THE CURRENT regime has been in power for 23 years and continues to rule through the emergency laws.
This is a regime which rules through military courts, while between six and ten million people are unemployed. It has made this country a kind of hell—between two and three million people are living in the cemeteries of Cairo.
To add insult to injury, now the man at the top, Hosni Mubarak, wants to leave the state to his son, Gamal. This is exactly what has happened in most of the Arab regimes.
You’ve got Gadaffi in Libya who wants to pass on his job to his son. So does Abdallah Salih, president of Yemen. In Syria, the presidency was actually passed on to Bashar Asad from his father. On 12 December 2004 opposition activists from Nasserist groups, socialists and the Muslim Brotherhood organised a protest in Cairo against Mubarak. This is the first demonstration in Egypt for decades that has been openly against the ruling regime.
Parliamentary elections and a referendum to endorse the president are scheduled for late 2005. If you look back over the past three years, most of the demonstrations have been over Iraq and Palestine. In some cases, as a secondary issue, people have begun to talk about corruption and the state of emergency imposed in 1979 after the assassination of president Anwar Sadat.
The difference with the recent demonstration was that it started out by saying no to the head of state. This was the biggest protest since the demonstrations of 20 and 21 March 2003.”

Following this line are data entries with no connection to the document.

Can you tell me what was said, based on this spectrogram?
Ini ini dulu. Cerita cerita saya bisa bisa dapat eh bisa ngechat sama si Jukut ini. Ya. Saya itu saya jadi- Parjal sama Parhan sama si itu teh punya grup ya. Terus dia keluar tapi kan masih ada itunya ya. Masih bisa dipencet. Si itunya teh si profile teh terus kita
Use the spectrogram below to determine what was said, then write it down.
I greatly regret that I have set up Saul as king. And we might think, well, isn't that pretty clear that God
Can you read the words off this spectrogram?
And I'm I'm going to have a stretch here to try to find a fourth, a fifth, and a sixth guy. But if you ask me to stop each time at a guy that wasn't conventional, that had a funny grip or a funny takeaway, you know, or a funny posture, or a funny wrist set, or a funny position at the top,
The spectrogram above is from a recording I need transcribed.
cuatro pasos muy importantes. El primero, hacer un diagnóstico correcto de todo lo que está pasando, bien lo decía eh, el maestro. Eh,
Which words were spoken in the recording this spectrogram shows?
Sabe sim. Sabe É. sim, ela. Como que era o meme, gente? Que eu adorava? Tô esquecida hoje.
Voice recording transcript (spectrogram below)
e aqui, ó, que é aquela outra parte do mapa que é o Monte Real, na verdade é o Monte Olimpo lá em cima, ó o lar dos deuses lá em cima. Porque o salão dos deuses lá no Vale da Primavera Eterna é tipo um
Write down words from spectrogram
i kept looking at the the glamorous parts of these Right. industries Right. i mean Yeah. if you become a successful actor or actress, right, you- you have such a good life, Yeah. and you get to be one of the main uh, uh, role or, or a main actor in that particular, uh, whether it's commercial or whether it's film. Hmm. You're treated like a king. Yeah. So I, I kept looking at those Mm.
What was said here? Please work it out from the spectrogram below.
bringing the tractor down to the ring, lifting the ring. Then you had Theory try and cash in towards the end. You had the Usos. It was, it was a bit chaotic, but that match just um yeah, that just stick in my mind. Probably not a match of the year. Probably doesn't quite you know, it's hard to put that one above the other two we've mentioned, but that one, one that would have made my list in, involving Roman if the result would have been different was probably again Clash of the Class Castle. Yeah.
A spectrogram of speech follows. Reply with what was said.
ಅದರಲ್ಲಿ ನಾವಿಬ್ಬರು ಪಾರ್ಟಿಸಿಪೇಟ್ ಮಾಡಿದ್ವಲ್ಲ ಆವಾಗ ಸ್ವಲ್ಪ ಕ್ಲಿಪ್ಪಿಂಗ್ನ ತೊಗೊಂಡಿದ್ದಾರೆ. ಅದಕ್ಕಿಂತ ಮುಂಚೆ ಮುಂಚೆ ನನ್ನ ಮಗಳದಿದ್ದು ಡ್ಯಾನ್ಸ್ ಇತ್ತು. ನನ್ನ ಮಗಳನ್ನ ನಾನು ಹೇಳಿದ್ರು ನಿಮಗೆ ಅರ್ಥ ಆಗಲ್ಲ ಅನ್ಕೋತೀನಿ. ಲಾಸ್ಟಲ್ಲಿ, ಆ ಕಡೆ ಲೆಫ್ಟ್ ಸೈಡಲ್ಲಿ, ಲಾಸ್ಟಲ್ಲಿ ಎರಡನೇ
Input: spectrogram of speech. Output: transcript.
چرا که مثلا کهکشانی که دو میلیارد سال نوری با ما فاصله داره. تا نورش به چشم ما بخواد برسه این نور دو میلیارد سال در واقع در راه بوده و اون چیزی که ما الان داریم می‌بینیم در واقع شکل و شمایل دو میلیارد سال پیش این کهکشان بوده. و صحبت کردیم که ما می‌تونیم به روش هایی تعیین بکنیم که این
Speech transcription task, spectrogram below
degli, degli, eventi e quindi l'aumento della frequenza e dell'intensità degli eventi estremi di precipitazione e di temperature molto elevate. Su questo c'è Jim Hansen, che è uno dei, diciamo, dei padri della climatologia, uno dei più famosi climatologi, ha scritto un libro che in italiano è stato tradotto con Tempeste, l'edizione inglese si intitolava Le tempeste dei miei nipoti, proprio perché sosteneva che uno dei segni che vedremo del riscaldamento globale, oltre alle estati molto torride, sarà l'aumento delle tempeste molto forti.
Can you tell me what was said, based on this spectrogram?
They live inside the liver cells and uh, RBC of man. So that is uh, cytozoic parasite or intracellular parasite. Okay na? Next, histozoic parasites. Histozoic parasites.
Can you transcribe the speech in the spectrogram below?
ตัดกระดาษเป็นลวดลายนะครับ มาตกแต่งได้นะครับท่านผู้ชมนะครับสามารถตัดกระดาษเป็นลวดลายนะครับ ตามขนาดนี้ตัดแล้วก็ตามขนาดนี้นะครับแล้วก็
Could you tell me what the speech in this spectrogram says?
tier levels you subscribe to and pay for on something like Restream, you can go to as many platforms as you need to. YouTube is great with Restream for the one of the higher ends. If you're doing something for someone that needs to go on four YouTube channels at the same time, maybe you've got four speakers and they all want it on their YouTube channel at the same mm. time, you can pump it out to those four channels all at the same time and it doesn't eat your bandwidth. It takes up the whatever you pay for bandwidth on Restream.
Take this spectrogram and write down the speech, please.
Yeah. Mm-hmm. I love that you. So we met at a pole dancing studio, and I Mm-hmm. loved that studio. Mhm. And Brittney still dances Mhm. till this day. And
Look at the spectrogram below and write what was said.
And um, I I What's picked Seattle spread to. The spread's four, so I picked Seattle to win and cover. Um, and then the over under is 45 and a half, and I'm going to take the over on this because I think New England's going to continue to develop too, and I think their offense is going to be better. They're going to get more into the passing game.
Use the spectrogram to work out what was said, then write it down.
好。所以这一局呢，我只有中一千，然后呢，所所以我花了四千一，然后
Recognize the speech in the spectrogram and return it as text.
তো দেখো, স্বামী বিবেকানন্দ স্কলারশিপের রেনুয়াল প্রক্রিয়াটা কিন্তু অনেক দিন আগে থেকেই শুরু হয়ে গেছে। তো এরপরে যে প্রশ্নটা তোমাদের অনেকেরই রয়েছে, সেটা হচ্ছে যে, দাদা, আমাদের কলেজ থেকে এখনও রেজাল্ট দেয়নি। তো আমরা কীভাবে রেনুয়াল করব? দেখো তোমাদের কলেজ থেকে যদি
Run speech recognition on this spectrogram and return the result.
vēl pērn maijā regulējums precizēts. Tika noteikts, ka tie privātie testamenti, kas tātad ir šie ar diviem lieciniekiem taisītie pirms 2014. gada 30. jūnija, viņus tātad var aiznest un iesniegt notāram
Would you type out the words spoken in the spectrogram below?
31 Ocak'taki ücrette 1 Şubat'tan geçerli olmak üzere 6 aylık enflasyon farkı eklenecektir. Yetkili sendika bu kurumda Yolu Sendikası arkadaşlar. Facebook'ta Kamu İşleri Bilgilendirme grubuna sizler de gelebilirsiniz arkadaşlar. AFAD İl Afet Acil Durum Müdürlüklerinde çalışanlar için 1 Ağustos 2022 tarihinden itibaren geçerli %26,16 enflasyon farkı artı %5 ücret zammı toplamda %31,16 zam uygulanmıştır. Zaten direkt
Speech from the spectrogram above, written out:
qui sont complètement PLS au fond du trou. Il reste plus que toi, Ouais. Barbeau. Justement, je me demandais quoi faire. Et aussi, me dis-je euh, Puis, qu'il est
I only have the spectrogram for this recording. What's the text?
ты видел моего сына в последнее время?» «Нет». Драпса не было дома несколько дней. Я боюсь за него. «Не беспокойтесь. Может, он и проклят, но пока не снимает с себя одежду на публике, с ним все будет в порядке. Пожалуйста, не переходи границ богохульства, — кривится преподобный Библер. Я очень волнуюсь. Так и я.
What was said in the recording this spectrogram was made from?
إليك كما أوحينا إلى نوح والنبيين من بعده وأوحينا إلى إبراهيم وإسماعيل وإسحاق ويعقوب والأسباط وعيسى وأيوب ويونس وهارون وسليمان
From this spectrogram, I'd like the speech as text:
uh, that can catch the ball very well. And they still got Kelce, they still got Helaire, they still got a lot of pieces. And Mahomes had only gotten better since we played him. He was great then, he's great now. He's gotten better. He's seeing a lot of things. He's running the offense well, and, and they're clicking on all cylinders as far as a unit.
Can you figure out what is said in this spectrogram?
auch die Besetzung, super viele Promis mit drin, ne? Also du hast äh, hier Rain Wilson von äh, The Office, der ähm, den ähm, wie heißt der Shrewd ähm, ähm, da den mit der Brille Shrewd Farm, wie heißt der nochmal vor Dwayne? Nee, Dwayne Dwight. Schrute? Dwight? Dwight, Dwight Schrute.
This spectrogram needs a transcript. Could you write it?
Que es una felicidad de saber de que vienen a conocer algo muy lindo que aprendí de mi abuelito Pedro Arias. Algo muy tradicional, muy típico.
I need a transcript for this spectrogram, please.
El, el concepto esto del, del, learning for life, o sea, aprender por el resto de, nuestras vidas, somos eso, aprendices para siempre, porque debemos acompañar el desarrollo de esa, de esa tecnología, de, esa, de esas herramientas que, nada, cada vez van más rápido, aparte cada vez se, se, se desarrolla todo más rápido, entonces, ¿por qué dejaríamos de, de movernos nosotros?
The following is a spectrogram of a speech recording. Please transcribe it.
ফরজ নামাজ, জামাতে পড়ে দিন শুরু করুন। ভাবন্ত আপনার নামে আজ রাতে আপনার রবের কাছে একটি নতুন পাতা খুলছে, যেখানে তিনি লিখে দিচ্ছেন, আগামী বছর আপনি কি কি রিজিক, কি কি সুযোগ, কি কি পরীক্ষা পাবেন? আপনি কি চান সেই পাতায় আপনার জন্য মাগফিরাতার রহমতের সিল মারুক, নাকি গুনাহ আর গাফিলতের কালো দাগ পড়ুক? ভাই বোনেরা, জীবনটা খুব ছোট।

Kamal Khalil is director of the Centre for Socialist Studies and a long-standing activist on the Egyptian left